The Indianapolis metropolitan area, or Greater Indianapolis, is the metropolitan area of Central Indiana that centers on Indianapolis, Indiana, United States and its surrounding area.
The Indianapolis-Carmel Metropolitan Statistical Area (MSA) is the metropolitan statistical area designated by the Office of Management and Budget and used by the United States Census Bureau for various statistical purposes. It includes the following counties: Marion, Boone, Brown, Hamilton, Hancock, Hendricks, Johnson, Morgan, Putnam, and Shelby. The Indianapolis metropolitan area is the 33rd most populous metropolitan area in the United States. As of 2012, the population was 1,928,982.
Indianapolis // (abbreviated Indy //) is the capital city and most populous city of the U.S. state of Indiana, and also the county seat of Marion County. As of the 2010 census, the city's population is 829,718. It is the 13th largest city in the United States and the 29th largest metropolitan area in the United States.

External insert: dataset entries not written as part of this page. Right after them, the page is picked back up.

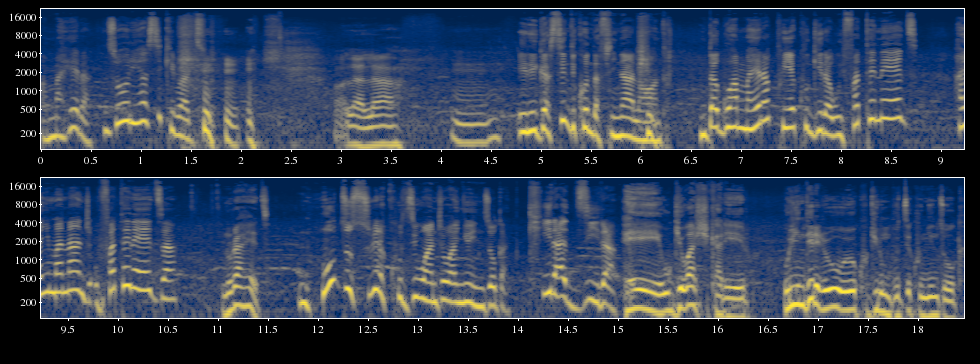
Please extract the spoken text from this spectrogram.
amahera nzoriha si ikibazo olala oh mm. erega sindiko ndafyinya landre ndaguha amahera akwiye kugira wifate neza hanyuma nanje umfate neza nuraheza ntuze usubira kuzi wanje wanyoye inzoga kirazira he hey, washika rero urindire rero wowe kugira umbuze kunywa inzoga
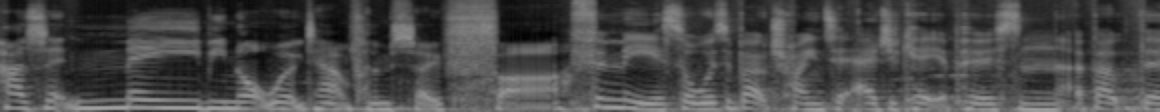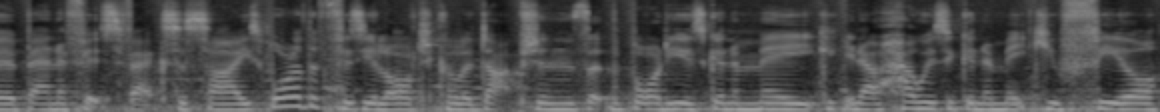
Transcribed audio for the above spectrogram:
has it maybe not worked out for them so far? For me, it's always about trying to educate a person about the benefits of exercise. What are the physiological adaptations that the body is going to make? You know, how is it going to make you feel?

Historically, Indianapolis has oriented itself around government (a byproduct of its state capital function) and industry, particularly manufacturing. Over the late decades of the 20th century, the city's Unigov began a long process to revitalize the downtown area. Today, Indianapolis has a much more diversified economy, contributing to the fields of education, health care, and finance. Tourism is also a vital part of the economy of Indianapolis, with the city playing host to numerous conventions and sporting events. Of these, perhaps the most well known are the annual Indianapolis 500, Brickyard 400, and NHRA U.S. Nationals. Other major sporting events include the Men's and Women's NCAA basketball tournaments. Indianapolis also hosted the Pan American Games in 1987 and Super Bowl XLVI in 2012.
The National Road (Cumberland Road) was the first major improved highway in the United States to be built by the federal government. The approximately 620-mile (1,000 km) long National Road provided a connection between the Potomac and Ohio Rivers and a gateway to the West for thousands of settlers. When rebuilt in the 1830s, the Cumberland Road became the first road in the U.S. to use the new macadam road surfacing.
Tampa // is a city in the U.S. state of Florida. It serves as the county seat for Hillsborough County and is located on the west coast of Florida, on Tampa Bay near the Gulf of Mexico. The population of Tampa in 2011 was 346,037.
The current location of Tampa was once inhabited by indigenous peoples of the Safety Harbor culture, most notably the Tocobaga and the Pohoy, who lived along the shores of Tampa Bay. It was briefly explored by Spanish explorers in the early 16th century, but there were no permanent American or European settlements within today's city limits until after the United States had acquired Florida from Spain in 1819.